A big data company for online and mobile games, they are specifically involved with free-to-play games, where players purchase virtual goods with real money. In order to turn users into paying customers, game companies need to understand player behavior and detect their purchase patterns.
Honeytracks offers a cloud-based big data solution that analyzes massive amounts of data generated through users’ online transactions to deliver these insights. And although it’s looking to improve its offering on the SAP HANA platform, Honeytracks isn’t shy about advertising its own cutting-edge technology.
This company uses next-generation DNA sequencing to predict whether a patient will respond to a given therapy. For cancer patients, 80 percent of which have no real clinical benefit from treatment, this is especially relevant. If doctors know ahead of time, whether a patient is likely to respond to a particular drug, they can eliminate ineffective treatments right from the start.
The challenge here – and the opening for SAP HANA – is the size and complexity of the data. A human genome represents 1-2 terabytes of data. Furthermore, results need to be delivered fast. Cancer patients don’t have the luxury of waiting weeks and months to receive their optimal therapy.
A smart grid integrator for companies in all industries, Acteno offers solutions for smart metering, load management, peak management, and bundled procurement.

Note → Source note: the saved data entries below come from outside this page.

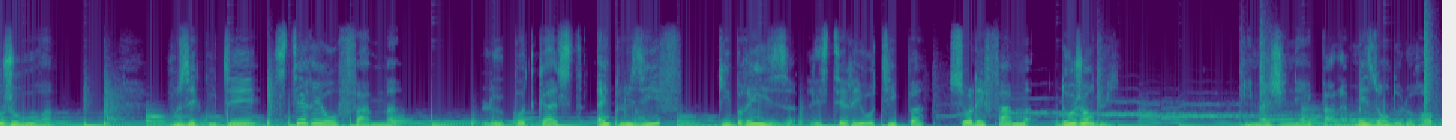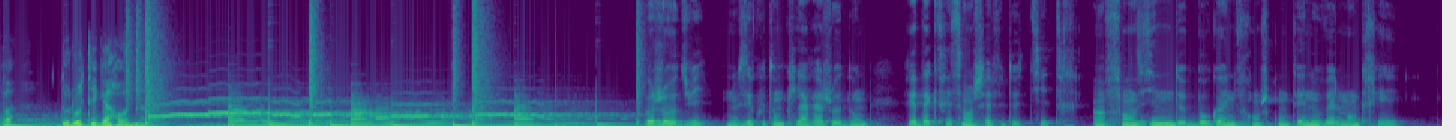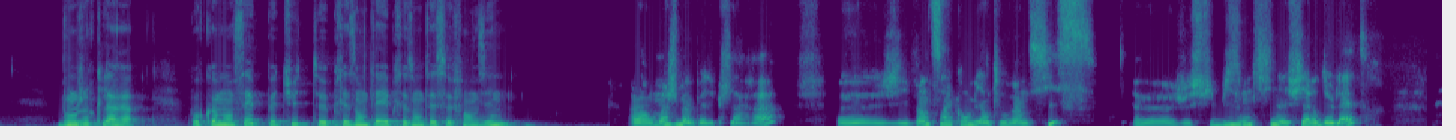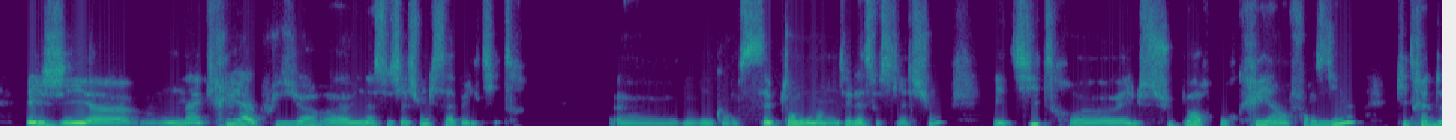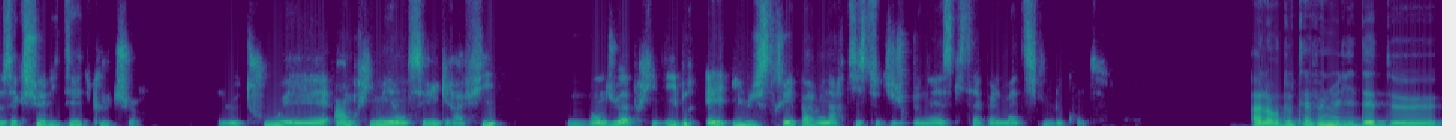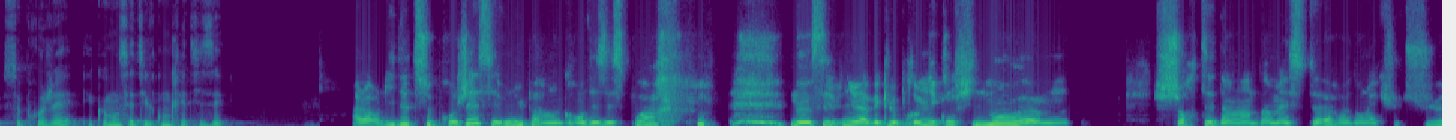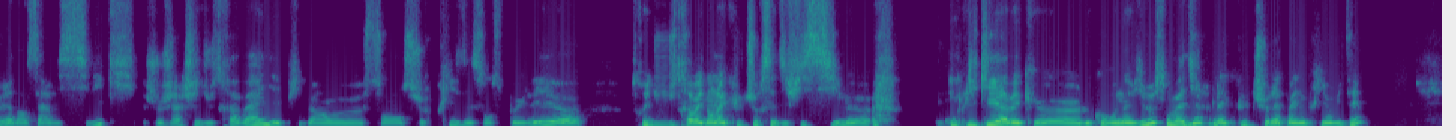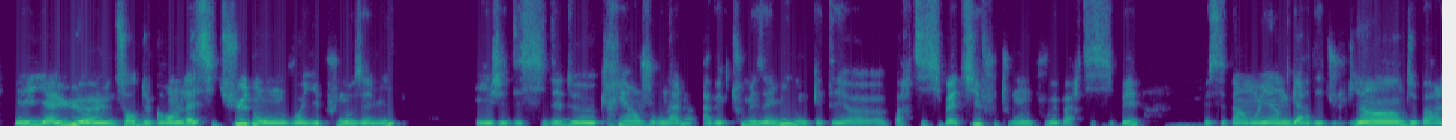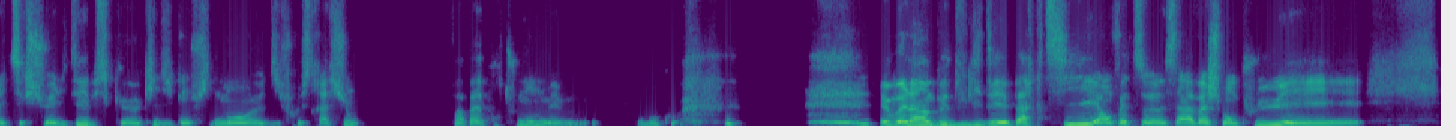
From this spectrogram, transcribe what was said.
Bonjour. Vous écoutez Stéréo Femmes, le podcast inclusif qui brise les stéréotypes sur les femmes d'aujourd'hui. Imaginé par la Maison de l'Europe de Lot-et-Garonne. Aujourd'hui, nous écoutons Clara Jodon, rédactrice en chef de Titre, un fanzine de Bourgogne-Franche-Comté nouvellement créé. Bonjour Clara. Pour commencer, peux-tu te présenter et présenter ce fanzine? Alors moi, je m'appelle Clara, euh, j'ai 25 ans, bientôt 26. Euh, je suis byzantine et fière de l'être. Et j'ai, euh, on a créé à plusieurs une association qui s'appelle Titre, donc en septembre, on a monté l'association et Titre est le support pour créer un fanzine qui traite de sexualité et de culture. Le tout est imprimé en sérigraphie, vendu à prix libre et illustré par une artiste dijonnaise qui s'appelle Mathilde Lecomte. Alors d'où est venue l'idée de ce projet et comment s'est-il concrétisé? Alors l'idée de ce projet, c'est venu par un grand désespoir. non, c'est venu avec le premier confinement. Euh, je sortais d'un master dans la culture et d'un service civique. Je cherchais du travail et puis, ben, euh, sans surprise et sans spoiler, euh, truc du travail dans la culture, c'est difficile, compliqué avec le coronavirus, on va dire. La culture n'est pas une priorité. Et il y a eu une sorte de grande lassitude, on ne voyait plus nos amis. Et j'ai décidé de créer un journal avec tous mes amis, donc qui était participatif, où tout le monde pouvait participer. Et c'était un moyen de garder du lien, de parler de sexualité, puisque qui dit confinement dit frustration. Enfin, pas pour tout le monde, mais pour beaucoup. et voilà un peu d'où l'idée est partie. Et en fait, ça a vachement plu. Et,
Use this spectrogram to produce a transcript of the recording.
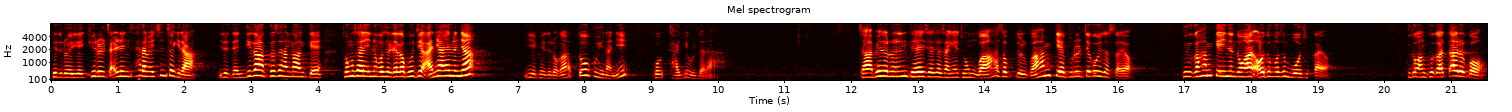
베드로에게 귀를 잘린 사람의 친척이라. 이르되 네가 그 사람과 함께 동산에 있는 것을 내가 보지 아니하였느냐? 이에 베드로가 또 부인하니 곧 닭이 울더라. 자 베드로는 대제사장의 종과 하석들과 함께 불을 쬐고 있었어요. 그가 함께 있는 동안 얻은 것은 무엇일까요? 그동안 그가 따르고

Customers get a mobile app to track their energy use across location, units, and equipment. They can see exactly how much energy each part of their business consumes in real time, and respond accordingly.
This company helps customers measure, analyze, and optimize their SAP systems. They track how employees use the software and assess the quality, efficiency, and cost of the application. This process involves analyzing a huge amount of information, since every line order item entered, every invoice created, is a separate variable.
This cloud-based application helps retailers share their environmental engagement with consumers in a mobile game. Users can check the green value of sustainable retail products via a mobile app. If they purchase sustainable product, they can add more green to their plot of land in the game.
Currently in the pilot stage, Myspotworld is not yet using SAP’s in-memory database. The startup is looking to switch to HANA in order to carry out the larger rollout it has planned.
This real-time predictive analytics provider puts predictive analytics right at the heart of the business process – so companies order the right quantities of a particular product right from the start.
In some areas, such as fresh food, there is a huge amount of data that goes into these analytics from internal and also external sources, like weather data and holidays. Steaks sell much more quickly on a holiday weekend in the summer than on a Tuesday in November, for example. Delivering these complex analyses fast is where HANA comes in.
Note on SAP Startup Focus program:
The startups that are chosen to participate in the SAP Startup Focus program have the opportunity to work with SAP HANA experts throughout the development stage of their product. But how does SAP support them when it’s time to bring the product to market? The final deployment and pricing models are still being determined, but Kaustuv Mitra, manager of the SAP Startup Focus program, shared the plans as they look today:
3 deployment options:
- SAP HANA, enterprise edition (deployed on-premise)
- SAP HANA deployed via the cloud (startup does the hosting)
- SAP HANA hosted by an third party (such as Amazon Web Services or other large hosting companies)
2 pricing options:
- Startups purchase SAP HANA up-front as a run-time license, but at a heavily discounted price. HANA is locked to the application.
- Startups license SAP HANA at NO up-front cost; in return, a percentage of each sale goes to SAP. (revenue sharing model)